It’s a little over two decades ago that South Africa’s Whites Only schools began to ‘welcome’ Black students (African, Coloured and Indian) students into their classrooms. Guided by the official principles of multiculturalism and equality, many a White teacher witnessed his or her classroom diversify. In response, many of them adopted the rhetoric of ‘color blindness.’

Ever since, the media has exposed various incidents that showed that (surprise) color-blindness was neither real, nor desirable. Race, it turned out, was quite a real thing in the average Rainbow classroom. Examples of violent incidents abound.

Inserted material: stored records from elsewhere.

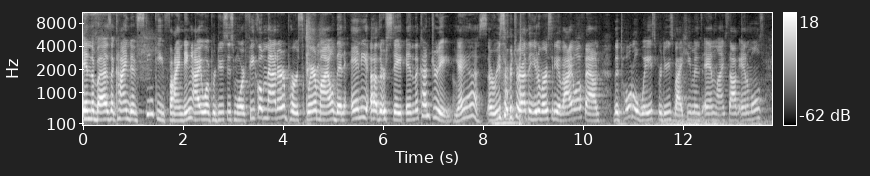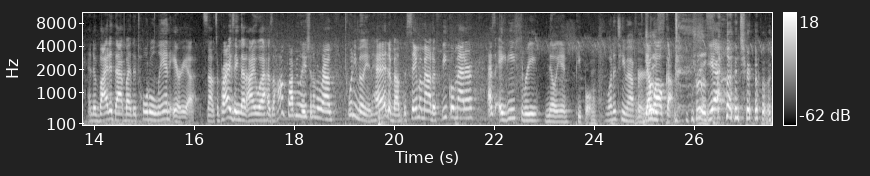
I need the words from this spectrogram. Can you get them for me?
In the buzz, a kind of stinky finding. Iowa produces more fecal matter per square mile than any other state in the country. Yes. A researcher at the University of Iowa found the total waste produced by humans and livestock animals and divided that by the total land area. It's not surprising that Iowa has a hog population of around 20 million head, about the same amount of fecal matter as 83 million people. What a team effort. You're welcome. Truth. Yeah, true.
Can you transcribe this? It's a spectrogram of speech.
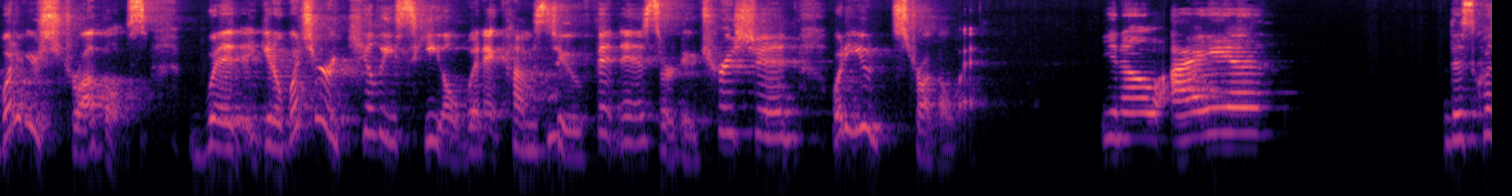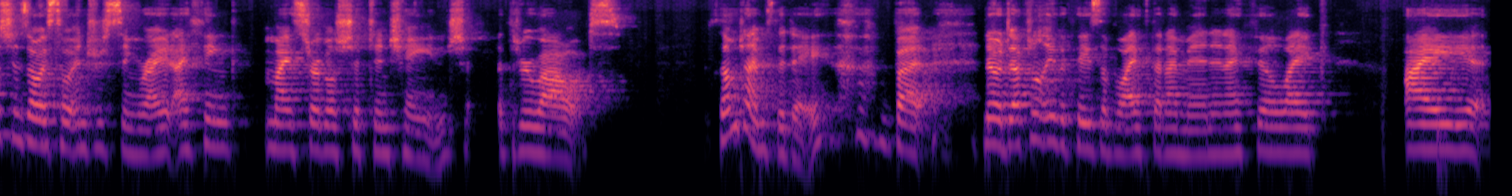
what are your struggles with, you know, what's your Achilles heel when it comes to fitness or nutrition? What do you struggle with? You know, I this question is always so interesting, right? I think my struggles shift and change throughout sometimes the day, but no, definitely the phase of life that I'm in. And I feel like I,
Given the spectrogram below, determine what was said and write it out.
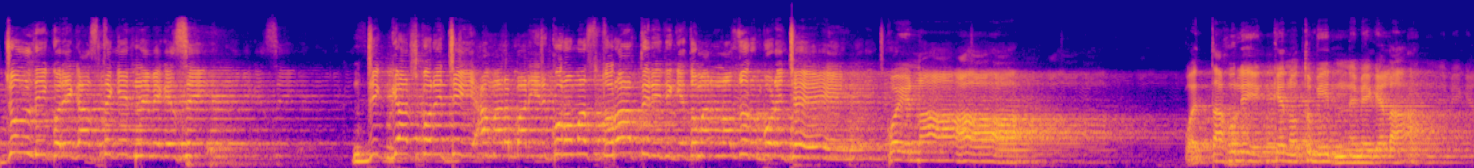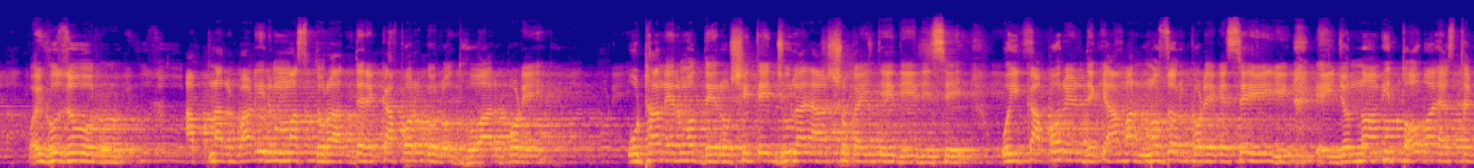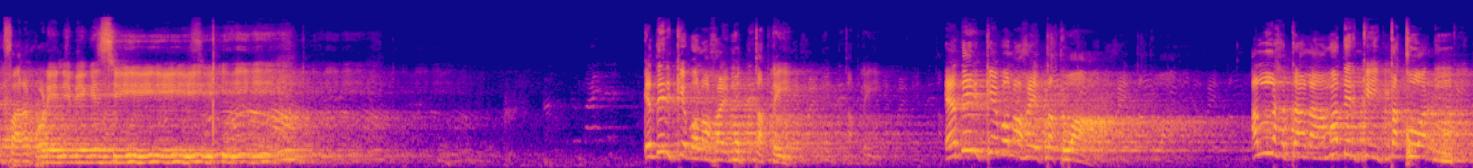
জলদি করে গাছ থেকে নেমে গেছে। জিজ্ঞাসা করেছি, আমার বাড়ির কোন মাস্তুরাতের দিকে তোমার নজর পড়েছে? কয়, না। তাহলে কেন তুমি নেমে গেলা? ওই হুজুর, আপনার বাড়ির মাস্তুরাতদের কাপড়গুলো ধোয়ার পরে উঠানের মধ্যে রশিতে ঝুলায়া শুকাইতে দিয়ে দিছে। ওই কাপড়ের দিকে আমার নজর পড়ে গেছে। এই জন্য আমি তবা ইস্তেগফার পড়ে নেমে গেছি। এদেরকে বলা হয় মুত্তাকি। এদেরকে বলা হয় তাকওয়া। আল্লাহ তালা আমাদেরকে এই তাকওয়ার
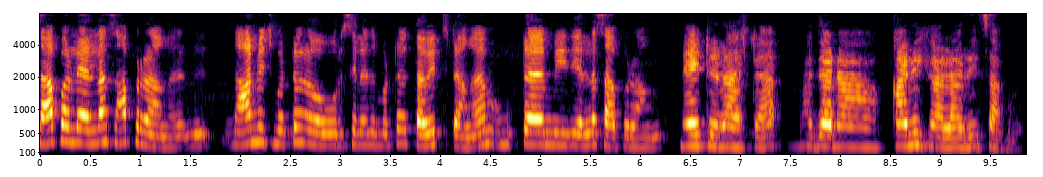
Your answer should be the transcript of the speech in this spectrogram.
சாப்பாடில் எல்லாம் சாப்பிட்றாங்க. நான்வெஜ் மட்டும் ஒரு சிலது மட்டும் தவிர்த்துட்டாங்க. முட்டை மீதி எல்லாம் சாப்பிட்றாங்க. நைட்டு நாஷ்டா மத்தியானம் களி கலரி சாப்பிடுவோம்.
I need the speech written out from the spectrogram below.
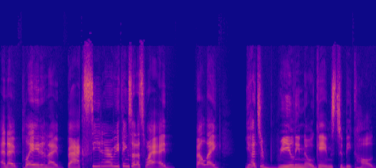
and I played and I backseat and everything. So that's why I felt like you had to really know games to be called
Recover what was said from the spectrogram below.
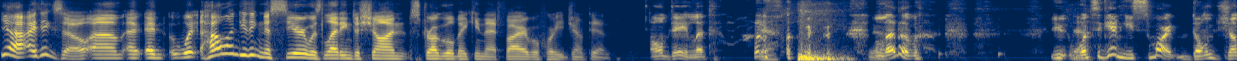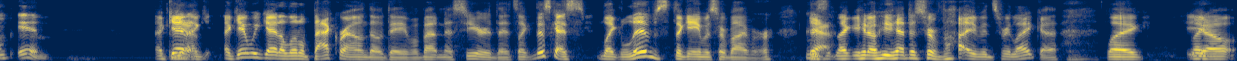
Yeah, I think so. Um, and, and what, how long do you think Naseer was letting Deshawn struggle making that fire before he jumped in? All day. Let Yeah. let him. You Yeah. once again, he's smart. Don't jump in. again Yeah. again we get a little background though dave about nasir that's like this guy's like lives the game of survivor 'Cause, Yeah. like you know he had to survive in sri lanka like you Like- know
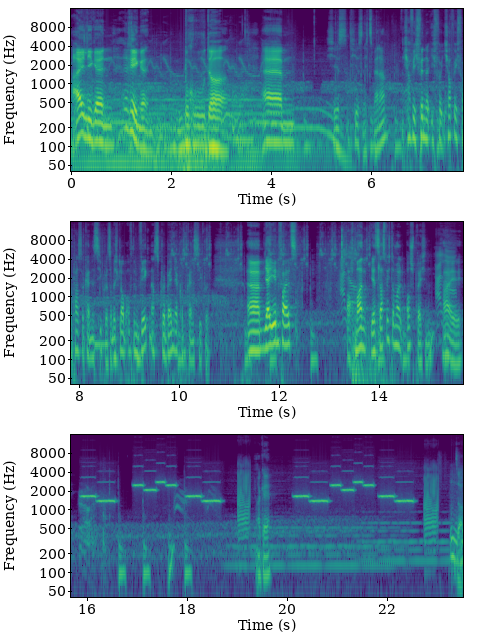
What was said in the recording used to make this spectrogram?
heiligen Ringen, Bruder. Ähm, hier ist, hier ist nichts mehr, ne? Ich hoffe, ich finde, ich, ich hoffe, ich verpasse keine Secrets. Aber ich glaube, auf dem Weg nach Scrabania kommt kein Secret. Ähm, ja, jedenfalls. Ach man, jetzt lass mich doch mal aussprechen. Hi. Okay. So,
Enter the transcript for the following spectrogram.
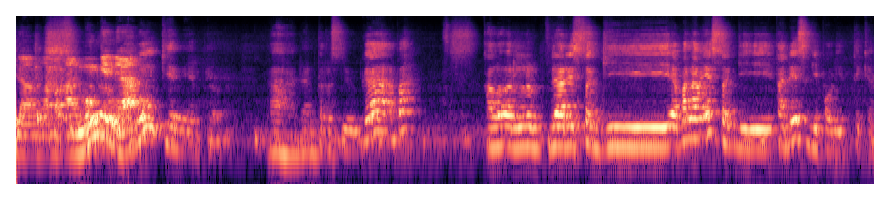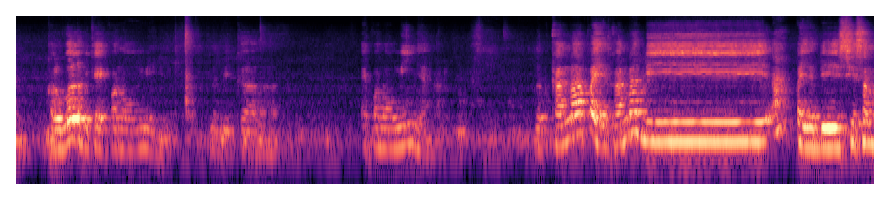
udah nggak bakalan mungkin ya. mungkin gitu nah dan terus juga apa kalau dari segi apa namanya segi tadi segi politik kan kalau gue lebih ke ekonomi gitu. lebih ke ekonominya kan. Karena apa ya karena di apa ya di season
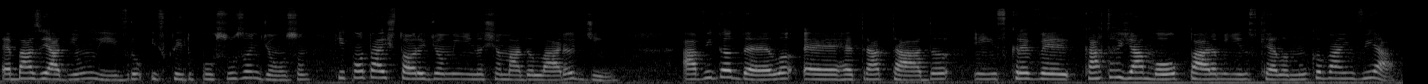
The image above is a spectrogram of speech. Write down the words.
é baseado em um livro escrito por Susan Johnson que conta a história de uma menina chamada Lara Jean. A vida dela é retratada em escrever cartas de amor para meninos que ela nunca vai enviar.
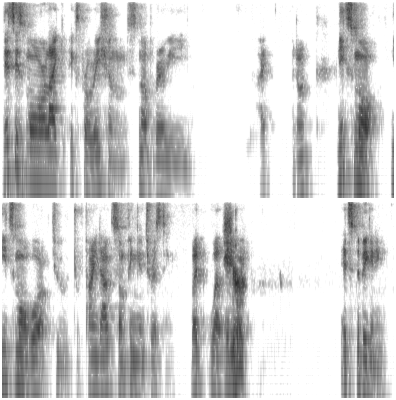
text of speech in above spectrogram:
this is more like exploration. It's not very. I I don't needs more needs more work to to find out something interesting. But well, anyway, Sure. it's the beginning.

In 1999, the country’s Human Rights Commission, for example, raised alarm bells about widespread physical violence and death threats faced by black newcomers in formerly white public schools. Later, a bunch of white Limpopo parents literally barricaded their school gates. More recently, one teacher in Bloemfontein was suspended for using the racist “Kaffir” slur (the South African equivalent for “Nigger”). Another white teacher compared black people to demons. Late last month the Human Rights Commission announced that it was wrapping up its investigation of another school in Bloemfontein, where teachers not only called pupils baboons and monkeys, but also told them to go back to their township schools instead.

Pupils at the school in Bloemfontein said teachers told them to go back to the black schools in the townships because their parents could not afford to pay school fees, and that they would never succeed in life and would end up like their parents who work in chain stores.

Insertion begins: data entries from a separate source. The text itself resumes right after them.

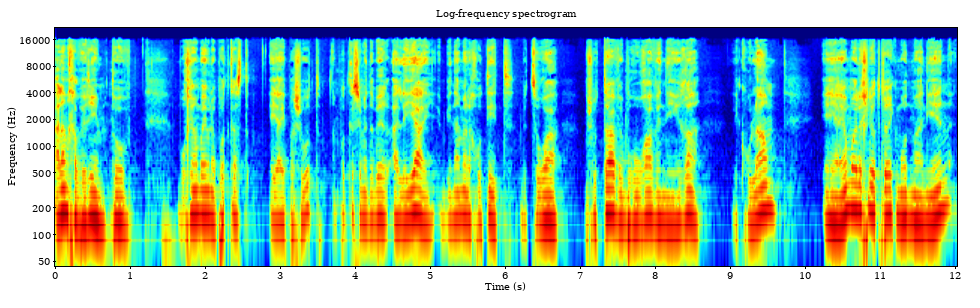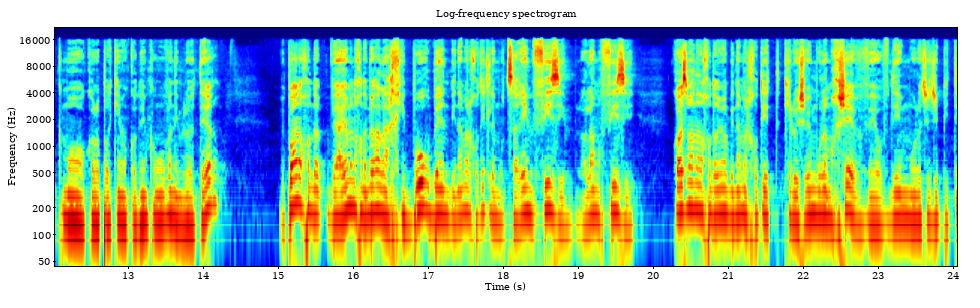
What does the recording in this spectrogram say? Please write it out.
אהלן חברים, טוב. ברוכים הבאים לפודקאסט AI פשוט, הפודקאסט שמדבר על AI, בינה מלאכותית, בצורה פשוטה וברורה ונהירה לכולם. אה, היום הולך להיות פרק מאוד מעניין, כמו כל הפרקים הקודמים כמובן, אם לא יותר. ופה אנחנו, והיום אנחנו נדבר על החיבור בין בינה מלאכותית למוצרים פיזיים, לעולם הפיזי. כל הזמן אנחנו מדברים על בינה מלאכותית, כאילו יושבים מול המחשב ועובדים מול ה-GPT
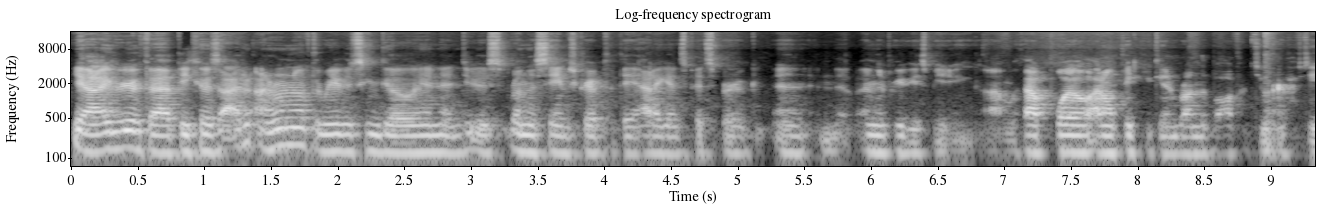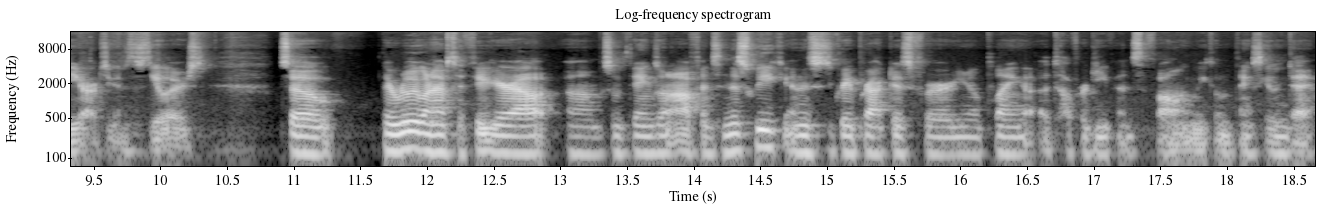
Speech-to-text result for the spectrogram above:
Yeah, I agree with that because I don't, I don't know if the Ravens can go in and do this, run the same script that they had against Pittsburgh in, in, the, in the, previous meeting. Um, without Boyle, I don't think you can run the ball for 250 yards against the Steelers. So they're really going to have to figure out um, some things on offense in this week, and this is great practice for you know playing a, tougher defense the following week on Thanksgiving Day.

The ways in which white parents (through governing bodies) and schools’ leadership structures resist racial integration and uphold white superiority in former white schools is one of those things that everybody knows about and only a few will deny or talk about. A 2010 study on South Africans’ attitudes to social integration in schools observed: “It is widely believed that not many white parents feel comfortable letting their children share the same school with children of other races, especially African children.”

In most former white schools, however, racial hierarchies are not so much maintained and reproduced by the extreme physical, vile and verbal kinds of violence that we encounter as ‘incidents’ in the media. Instead, white superiority is more commonly inscribed on students’ identities in more subtle, implicit and ‘every day’ ways, through race, class, language, hair, style, culture, sports as well as by the refusal to hire more Black teachers. It’s the type of assimilative push towards whiteness, a symbolic kind of violence, which may be more difficult to recognize as a human rights issue, but one that’s institutional and that affects thousands of Black South African children every day. Yet compared to the ‘baboon’ and ‘barricade’ type of racism, you got to dig much deeper to read about the experiences and effects of symbolic violence.  What it feels like when your mother-tongue is forbidden, your culture fetishized or when your hair style and accent deemed too Black. Or what it’s like when you know your teacher considers you less smart than you are, just because maths (in your second or third language) takes you a tad longer to digest.

When white middle class superiority is woven into the fabric of the institutions, you can hardly blame white students for adopting similar attitudes. In this 2004 study by Battersby, one Black student lamented that:

there are certain, few black kids that are accepted by the white kids in this school. You know what I’m saying? And the rest are just another black kid that you walk past in the passage, that you don’t give a damn about. And no one says it, but it’s just there. And no one will say it.

And in this 2010 study, Ndlangamandla quotes a student as saying

the fact that eh, only one Indian person is doing Zulu in the … is really bugging me because you know, eh, a lot of black people are doing Afrikaans. We are trying to adapt to eh, white people’s ways, but they don’t wanna learn something new or learn our language and that makes me feel bad, because I am proud to be African, you know.

As the sociologist Crain Soudien argued in his 2012 book, without other forms of support, students are likely to leave such assimilationist environments “with feelings of alienation and discomfort.”

More books and studies on the topic can be found here, here and here.

* Photo Credit: Hasan Wazan.